Consumer-level inflation was contained in August thanks to a sharp decline in energy prices, a welcome sign for observers hoping for the U.S. central bank will cut interest rates later Tuesday.

The Labor Department said that its consumer price index fell 0.1% in August, the first decline in almost two years. The headline number was weighed down by a 4.2% decline in gasoline prices and a 6.5% drop in heating oil. Additionally, food prices rose a less-than-expected 0.6%.

The closely watched core figure, which excludes food and energy and is considered a proper gauge of inflation at the consumer level, rose 0.2%. That figure is down from 0.3% in July. The core rate is now up 2.5% in the past year, outside of the

Federal Reserve's

so-called comfort zone.

"Some core components, like apparel, still under upward pressure from the weak dollar and higher commodity costs, but these will fade in time," says Ian Shepherdson, chief economist with High Frequency Economics, in an email. "But the big story in CPI will be the slowing headline,

which should be below 4% year over year by December and below 2% by mid-2009."

At 2:15 p.m. EDT, the

Federal Open Market Committee
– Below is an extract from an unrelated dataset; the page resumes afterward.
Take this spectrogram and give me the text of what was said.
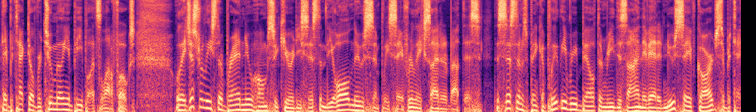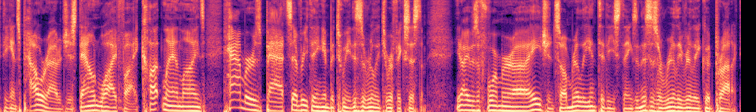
They protect over 2 million people. That's a lot of folks. Well, they just released their brand new home security system, the all new SimpliSafe. Really excited about this. The system's been completely rebuilt and redesigned. They've added new safeguards to protect against power outages, down Wi Fi, cut landlines, hammers, bats, everything in between. This is a really terrific system. You know, I was a former uh, agent, so I'm really into these things, and this is a really, really good product.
will release its interest rate policy statement. A week ago the Fed was expected to leave the fed funds rate unchanged at 2%, but recent events have increased the likelihood of a 25-basis-point cut at this meeting to 100% and a 50-basis-point cut to 20%.